(Recorded data)
---------------
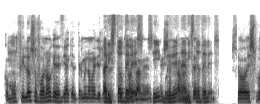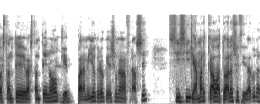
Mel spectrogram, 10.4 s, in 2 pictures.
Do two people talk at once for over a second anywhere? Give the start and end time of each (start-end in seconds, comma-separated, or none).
2.0-4.0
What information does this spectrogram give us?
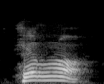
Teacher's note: Dan ketika dibaca, huruf lamnya tidak tampak, tapi diidghamkan atau dimasukkan ke huruf ro. Nah, tandanya adalah ada tanda tasdid. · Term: alif lam syamsiyah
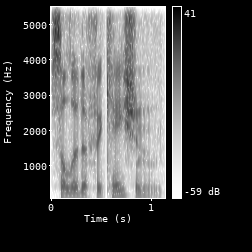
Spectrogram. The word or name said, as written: solidification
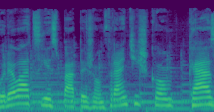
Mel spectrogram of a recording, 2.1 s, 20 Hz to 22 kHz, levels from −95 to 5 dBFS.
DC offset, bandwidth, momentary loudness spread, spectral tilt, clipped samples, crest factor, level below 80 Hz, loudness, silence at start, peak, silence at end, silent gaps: under 0.1%; 17 kHz; 5 LU; -4.5 dB/octave; under 0.1%; 16 dB; -54 dBFS; -28 LUFS; 0 s; -10 dBFS; 0 s; none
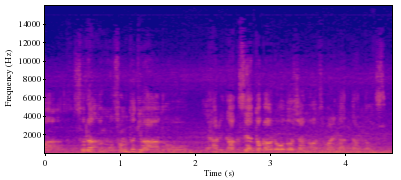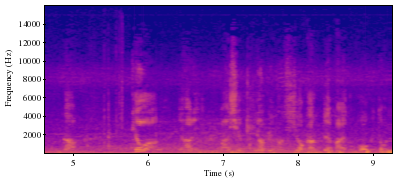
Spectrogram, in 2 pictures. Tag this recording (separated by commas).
Speech, monologue, Male speech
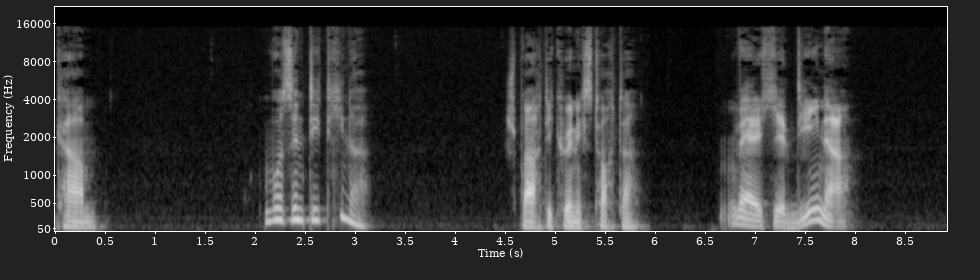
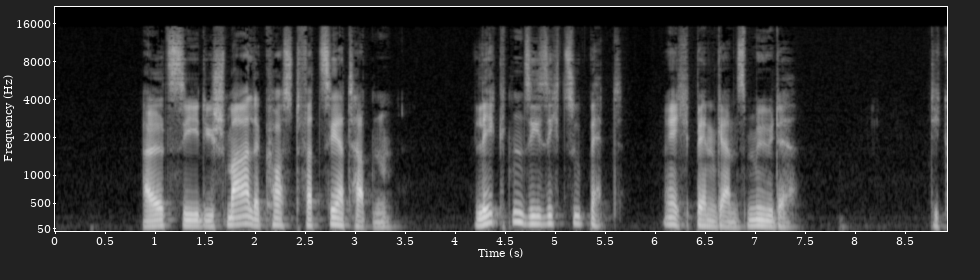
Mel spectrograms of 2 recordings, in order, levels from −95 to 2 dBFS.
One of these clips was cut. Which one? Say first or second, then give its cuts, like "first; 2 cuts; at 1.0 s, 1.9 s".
second; 1 cut; at 5.9 s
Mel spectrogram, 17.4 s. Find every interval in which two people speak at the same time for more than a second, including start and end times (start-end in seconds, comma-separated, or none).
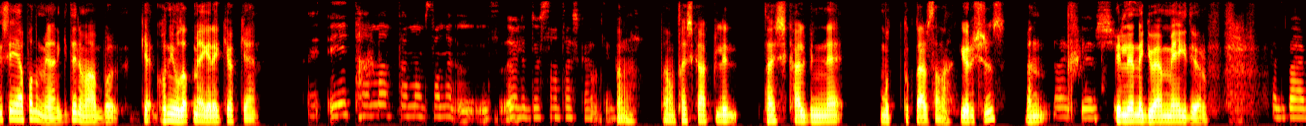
none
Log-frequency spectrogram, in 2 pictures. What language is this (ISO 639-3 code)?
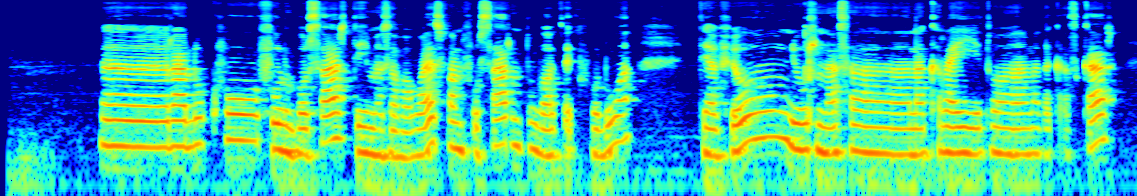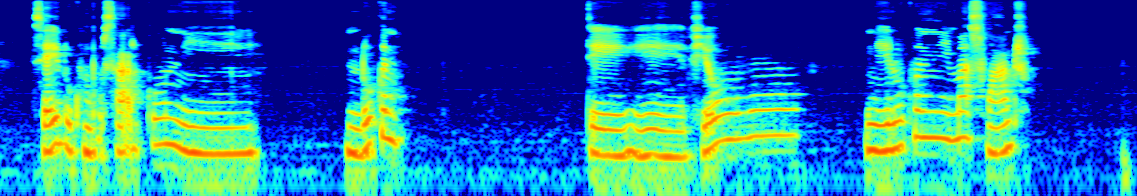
mlg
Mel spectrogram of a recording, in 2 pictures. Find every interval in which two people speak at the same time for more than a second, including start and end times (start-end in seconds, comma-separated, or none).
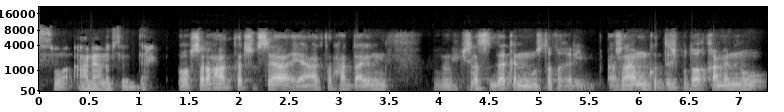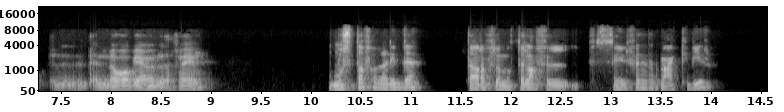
none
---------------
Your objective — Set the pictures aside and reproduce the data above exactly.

Exercise answer —
Mel spectrogram, 10.4 s, in 2 pictures.
Do two people talk at once for over a second anywhere? Give the start and end time of each (start-end in seconds, comma-separated, or none).
2.0-4.0
What information does this spectrogram give us?
Teacher's note: Dan ketika dibaca, huruf lamnya tidak tampak, tapi diidghamkan atau dimasukkan ke huruf ro. Nah, tandanya adalah ada tanda tasdid. · Term: alif lam syamsiyah
Spectrogram. The word or name said, as written: solidification
Mel spectrogram of a recording, 2.1 s, 20 Hz to 22 kHz, levels from −95 to 5 dBFS.
DC offset, bandwidth, momentary loudness spread, spectral tilt, clipped samples, crest factor, level below 80 Hz, loudness, silence at start, peak, silence at end, silent gaps: under 0.1%; 17 kHz; 5 LU; -4.5 dB/octave; under 0.1%; 16 dB; -54 dBFS; -28 LUFS; 0 s; -10 dBFS; 0 s; none
Spectrogram, in 2 pictures. Tag this recording (separated by commas).
Speech, monologue, Male speech
Mel spectrograms of 2 recordings, in order, levels from −95 to 2 dBFS.
One of these clips was cut. Which one? Say first or second, then give its cuts, like "first; 2 cuts; at 1.0 s, 1.9 s".
second; 1 cut; at 5.9 s
Mel spectrogram, 17.4 s. Find every interval in which two people speak at the same time for more than a second, including start and end times (start-end in seconds, comma-separated, or none).
none
Log-frequency spectrogram, in 2 pictures. What language is this (ISO 639-3 code)?
mlg
Mel spectrogram of a recording, in 2 pictures. Find every interval in which two people speak at the same time for more than a second, including start and end times (start-end in seconds, comma-separated, or none).
none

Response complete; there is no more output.